─── Extracted entries

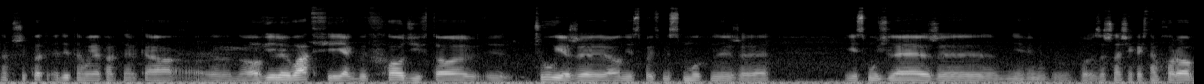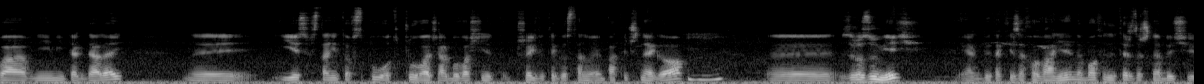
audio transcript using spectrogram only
na przykład Edyta, moja partnerka, e, no, o wiele łatwiej jakby wchodzi w to, y, czuje, że on jest powiedzmy smutny, że jest mu źle, że nie wiem, zaczyna się jakaś tam choroba w nim i tak dalej. Y, i Jest w stanie to współodczuwać albo właśnie przejść do tego stanu empatycznego, Mhm. e, zrozumieć jakby takie zachowanie, no bo wtedy też zaczyna być e,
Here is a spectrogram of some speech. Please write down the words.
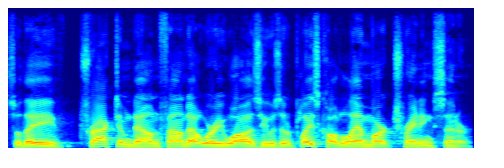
So they tracked him down, found out where he was. He was at a place called Landmark Training Center.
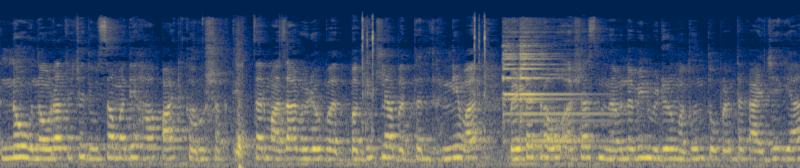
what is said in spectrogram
नऊ नवरात्रीच्या दिवसामध्ये हा पाठ करू शकतील. तर माझा व्हिडिओ बघितल्याबद्दल धन्यवाद. भेटत राहू अशाच नवनवीन व्हिडिओमधून. तोपर्यंत काळजी घ्या.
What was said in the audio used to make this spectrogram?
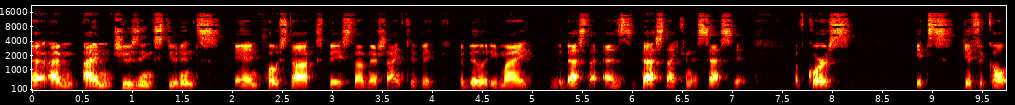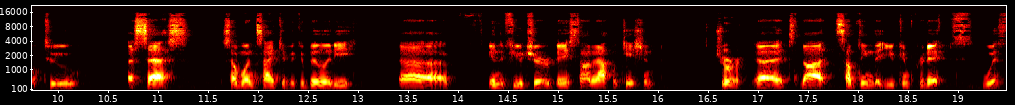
uh, I'm I'm choosing students and postdocs based on their scientific ability. My the best as best I can assess it. Of course, it's difficult to assess someone's scientific ability uh, in the future based on an application. Sure. Uh, it's not something that you can predict with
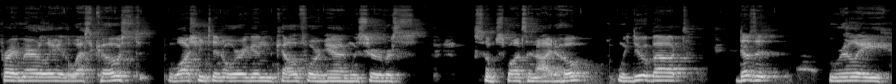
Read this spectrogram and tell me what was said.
primarily the West Coast, Washington, Oregon, California, and we service some spots in Idaho. We do about, doesn't really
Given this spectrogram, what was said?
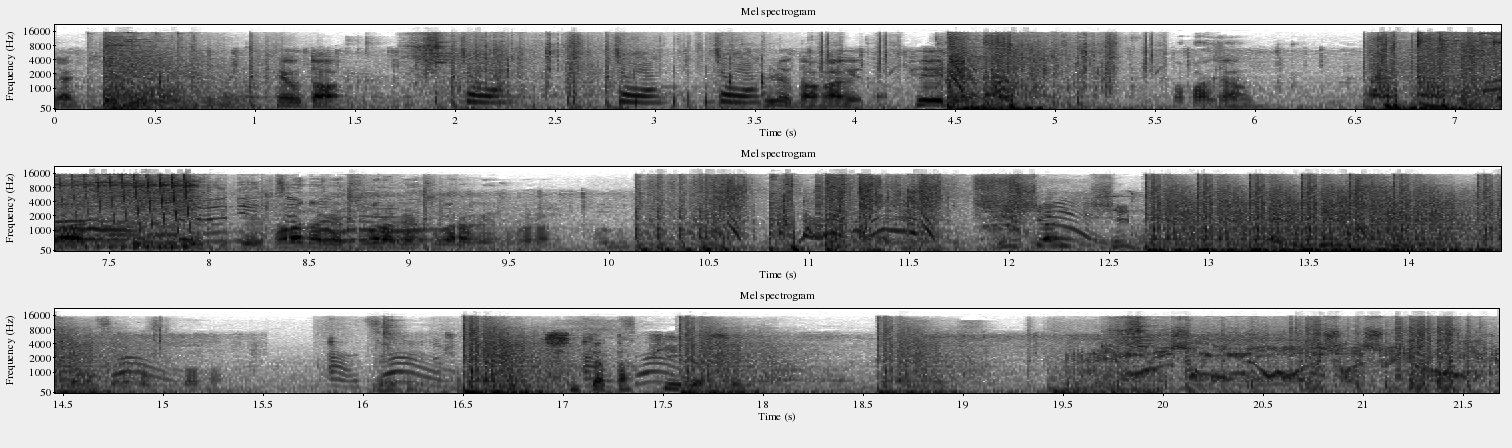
야 개구 조심해 태우다. 저야. 저야. 저야. 클리어 나가야겠다. 어, 반사. 그냥. 야, 스킬, 스킬, 스킬. 살아나, 그냥 죽어라, 그냥 죽어라, 그냥 죽어라. 미션 실패. 쓰는 거 부다다. 네네. 저 진짜 딱 피해렸어. 임무를 성공적으로 완수할 수 있도록.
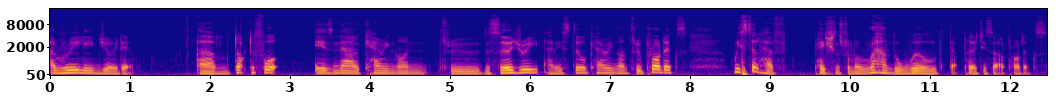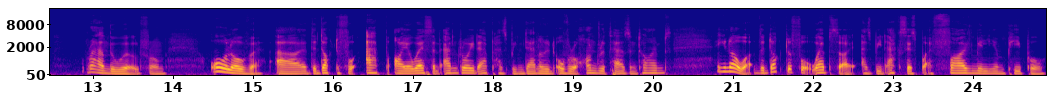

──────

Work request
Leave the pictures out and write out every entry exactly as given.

Exercise solution
audio transcript using spectrogram only
na przykład Edyta, moja partnerka, e, no, o wiele łatwiej jakby wchodzi w to, y, czuje, że on jest powiedzmy smutny, że jest mu źle, że nie wiem, zaczyna się jakaś tam choroba w nim i tak dalej. Y, i Jest w stanie to współodczuwać albo właśnie przejść do tego stanu empatycznego, Mhm. e, zrozumieć jakby takie zachowanie, no bo wtedy też zaczyna być e,
Here is a spectrogram of some speech. Please write down the words.
So they tracked him down, found out where he was. He was at a place called Landmark Training Center.
what is said in spectrogram
नऊ नवरात्रीच्या दिवसामध्ये हा पाठ करू शकतील. तर माझा व्हिडिओ बघितल्याबद्दल धन्यवाद. भेटत राहू अशाच नवनवीन व्हिडिओमधून. तोपर्यंत काळजी घ्या.
What was said in the audio used to make this spectrogram?
uh, I'm I'm choosing students and postdocs based on their scientific ability. My the best as best I can assess it. Of course, it's difficult to assess someone's scientific ability uh, in the future based on an application. Sure. Uh, it's not something that you can predict with
Read this spectrogram and tell me what was said.
primarily the West Coast, Washington, Oregon, California, and we service some spots in Idaho. We do about, doesn't really
Given this spectrogram, what was said?
야 개구 조심해 태우다. 저야. 저야. 저야. 클리어 나가야겠다. 어, 반사. 그냥. 야, 스킬, 스킬, 스킬. 살아나, 그냥 죽어라, 그냥 죽어라, 그냥 죽어라. 미션 실패. 쓰는 거 부다다. 네네. 저 진짜 딱 피해렸어. 임무를 성공적으로 완수할 수 있도록.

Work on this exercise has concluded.